Scott Joplin’s Maple Leaf Rag was his first published rag, and still one of his most popular compositions. Our new critical performing edition, edited by James Olsen and Elliott Park, is underpinned by the highest standards of musicological scholarship, and presents the musical text in clear, crisp print. It is accompanied by an historical note, an explanation of the sources used to produce the edition, and a detailed critical commentary. Printed on high-quality paper, it is robust enough to endure years of use.
You can read more about the editorial principles underlying our production of critical performing editions here.
Twenty-five dollars. That is how much money Scott Joplin (c.1868–1917) received for his first published piano rag in 1899 (Berlin 2013). Thankfully for him, he subsequently instructed a lawyer, as his next publication, the Maple Leaf Rag, had sold around half a million copies by 1909 (Berlin 2013). Even though it was rejected by an earlier publisher for fear that the music’s difficulty might ‘hinder sales’ (Reed 1975: 270), it turned out to be a huge success when taken on by American publisher John Stark & Sons, and ‘catapulted the composer to eventual worldwide fame’ (Reed 1975: 270). The Maple Leaf Club, where Joplin worked as pianist between 1898 and 1899 and after which the piece was named, also benefitted from the rag’s acclaim (Berlin 2013).
As well as promoting one of Missouri’s ‘black social clubs’ (Meacham 2016), Joplin has been praised for contributing to the ‘preservation of black rhythm’: Stewart and Duran claim that, through the use of elements of African American folk music such as pentatonicism and antiphony, Joplin ‘sought to create an African American musical expression that would be predicated upon an African American vernacular style—ragtime’ (Stewart and Duran 2007: 95–7). The syncopated rhythms used in ragtime were influential in other genres, adding ‘spice and topical appeal’ to American popular music (Hamm et al. 2014).

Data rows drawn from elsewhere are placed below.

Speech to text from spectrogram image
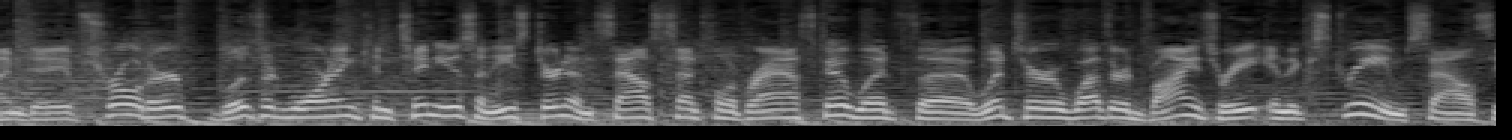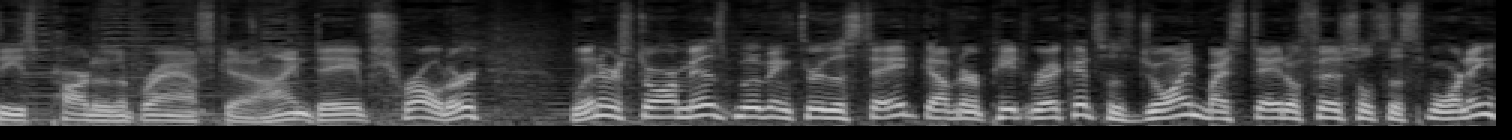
I'm Dave Schroeder. Blizzard warning continues in eastern and south central Nebraska with uh, winter weather advisory in extreme southeast part of Nebraska. I'm Dave Schroeder. Winter storm is moving through the state. Governor Pete Ricketts was joined by state officials this morning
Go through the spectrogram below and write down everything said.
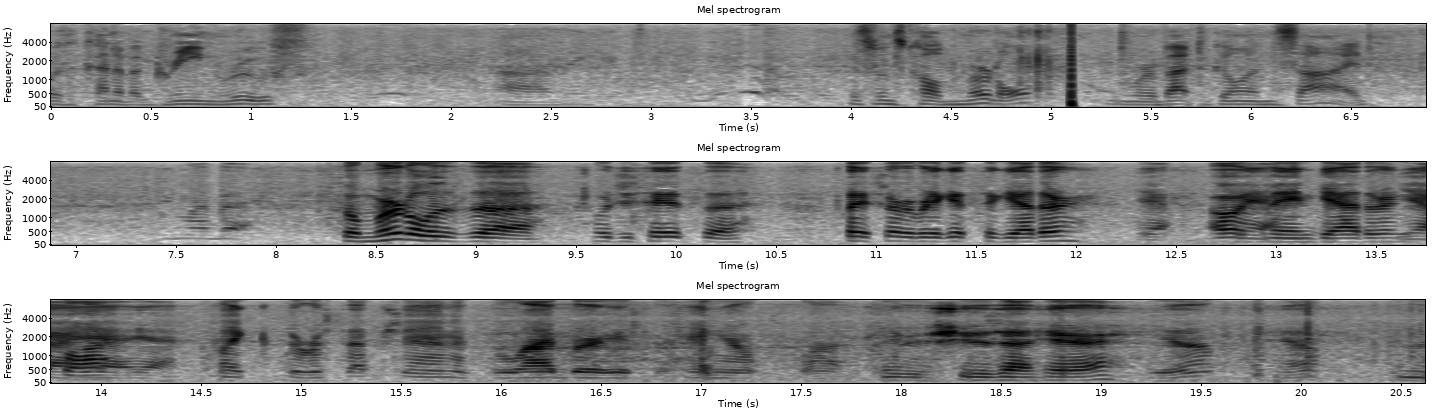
with a kind of a green roof. Um, this one's called Myrtle, and we're about to go inside. So Myrtle is, would you say it's a place where everybody gets together? Yeah. Oh It's yeah. the main gathering yeah, spot? yeah, yeah. It's like the reception, it's the library, it's the hangout spot. Maybe your shoes out here. Yeah, yeah. Hmm.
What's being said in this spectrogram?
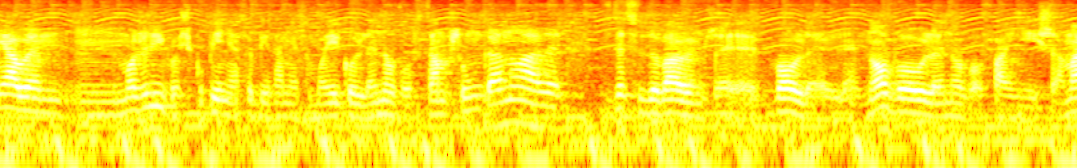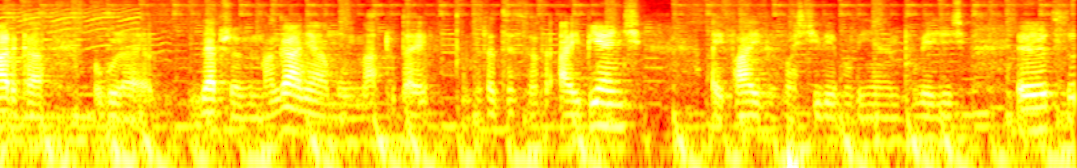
miałem mm, możliwość kupienia sobie zamiast mojego Lenovo Samsunga, no ale zdecydowałem, że wolę Lenovo, Lenovo fajniejsza marka, w ogóle lepsze wymagania, mój ma tutaj procesor i5, i5 właściwie powinienem powiedzieć, E, co,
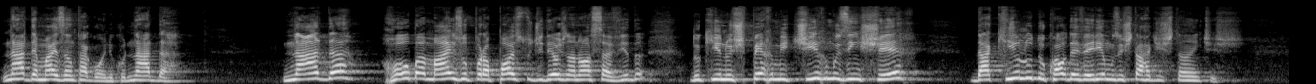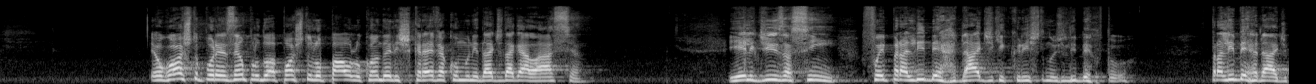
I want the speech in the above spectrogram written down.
Nada é mais antagônico, nada. Nada rouba mais o propósito de Deus na nossa vida do que nos permitirmos encher daquilo do qual deveríamos estar distantes. Eu gosto, por exemplo, do apóstolo Paulo quando ele escreve à comunidade da Galácia. E ele diz assim: Foi para a liberdade que Cristo nos libertou. Para a liberdade.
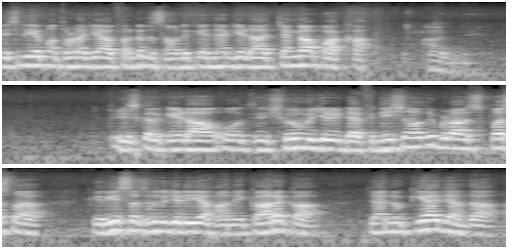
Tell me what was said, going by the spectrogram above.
ਇਸ ਲਈ ਆਪਾਂ ਥੋੜਾ ਜਿਹਾ ਫ਼ਰਕ ਦੱਸਾਂ ਲਈ ਕਹਿੰਦੇ ਕਿ ਜਿਹੜਾ ਚੰਗਾ ਪੱਖ। ਆ ਹਾਂਜੀ। ਇਸ ਕਰਕੇ ਜਿਹੜਾ ਉਹ ਸ਼ੁਰੂ ਵਿੱਚ ਜਿਹੜੀ ਡੈਫੀਨੇਸ਼ਨ ਆ ਉਹਦੀ ਬੜਾ ਸਪਸ਼ਟ ਆ ਕਿ ਰੀਸ ਅਸਲ ਵਿੱਚ ਜਿਹੜੀ ਆ ਹਾਨੀਕਾਰਕ ਆ ਜਾਂ ਇਹਨੂੰ ਕਿਹਾ ਜਾਂਦਾ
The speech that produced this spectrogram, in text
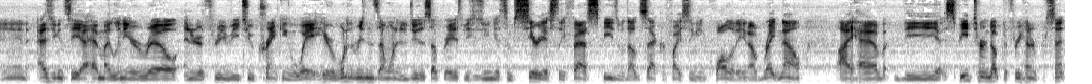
And as you can see, I have my linear rail Ender 3 V2 cranking away here. One of the reasons I wanted to do this upgrade is because you can get some seriously fast speeds without sacrificing in quality. Now, right now, I have the speed turned up to 300%.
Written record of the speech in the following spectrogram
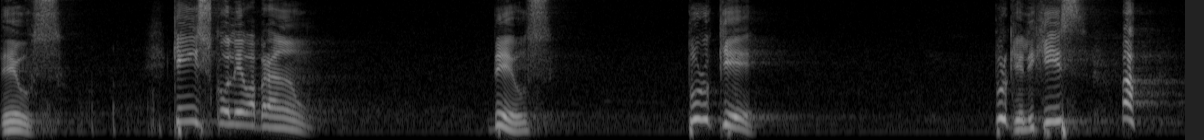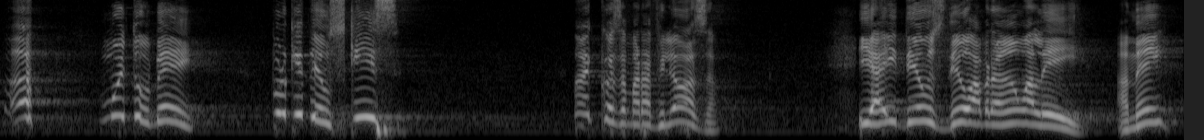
Deus. Quem escolheu Abraão? Deus. Por quê? Porque ele quis. Muito bem. Porque Deus quis. Olha que coisa maravilhosa. E aí Deus deu a Abraão a lei. Amém?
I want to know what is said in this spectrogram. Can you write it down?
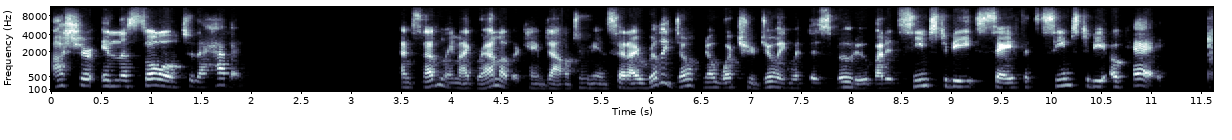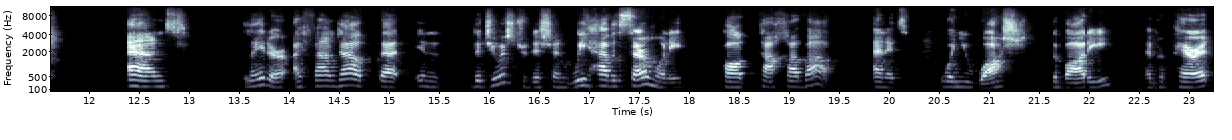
usher in the soul to the heaven. And suddenly my grandmother came down to me and said, I really don't know what you're doing with this voodoo, but it seems to be safe. It seems to be okay. And later I found out that in the Jewish tradition, we have a ceremony called tahara, and it's when you wash the body and prepare it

The popularity of Joplin’s music receded in the early twentieth century, but the Maple Leaf Rag was an exception after it was ‘absorbed into the jazz repertory’ (Berlin 2013). Though strongly related to the popular music of ragtime and famous among jazz musicians, this piece, as with Joplin’s other rags, has been regarded by some commentators as classical in nature, and not to be used as a ‘vehicle for improvisation’ (Berlin 2013). A large-scale revival of Joplin’s works began in the 1970s, sparked by the New York Public Library’s publication of The Collected Works of Scott Joplin, and Joshua Rifkin’s 1970 recording Piano Rags by Scott Joplin. Thanks to this publicity, Joplin’s music is still heard today on TV, radio, and even sounding from ice cream vans. Despite calls for ‘faithful renditions of his scores’, the Maple Leaf Rag is the ‘most imitated rag of the period’ and made a significant contribution to Joplin’s title of ‘ragtime’s greatest exponent’ (Berlin 2013).
No manuscript of this piece survives, as is the case for almost all works by Joplin (Bolcom 1972: 147). The first edition of Joplin’s Maple Leaf Rag was published in 1899 by John Stark & Sons (St. Louis and New York). A reprint of the 1899 edition dating from 1911, but identical to the 1899 edition other than for the cover, is held at the Library of Congress (M31.J case). Joplin had a personal relationship with Stark’s publishing company (Berlin 2013) and, according to William Bolcom, ‘did not benefit or suffer from much editorial supervision’, with the result that ‘we can be fairly sure that, in the main—except for mistakes—Joplin’s music was printed more or less as he wrote it’ (1972: 149). No existing scholarship has cast doubt on the reliability of the 1899 source. For these reasons, we have based our edition on the 1899 edition.
Berlin, Edward. A. 2013. ‘Joplin, Scott’, in Grove Music Online <https://doi.org/10.1093/gmo/9781561592630.article.A2253061>.
Bolcom, William. 1972. ‘Ragtime Revival: The Collected Works of Scott Joplin’, Anuario Interamericano de Investigacion Musical, 8, 147–61.
Hamm, Charles, Robert Walser, Jacqueline Warwick and Charles Hiroshi Garrett. 2014. ‘Popular Music’, in Grove Music Online <https://doi.org/10.1093/gmo/9781561592630.article.A2259148>.
Meacham, Matt. 2016. ‘Missouri Valley’, in Grove Music Online <https://doi.org/10.1093/gmo/9781561592630.article.A2292404>>.
Reed, Addison W. 1975. ‘Scott Joplin, Pioneer’, The Black Perspective in Music, 3(1), 45–52. https://doi.org/10.2307/1214379
Stewart, Earl, and Jane Duran. 2007. ‘Scott Joplin and the Quest for Identity’, Journal of Aesthetic Education, 41(2), 94–9.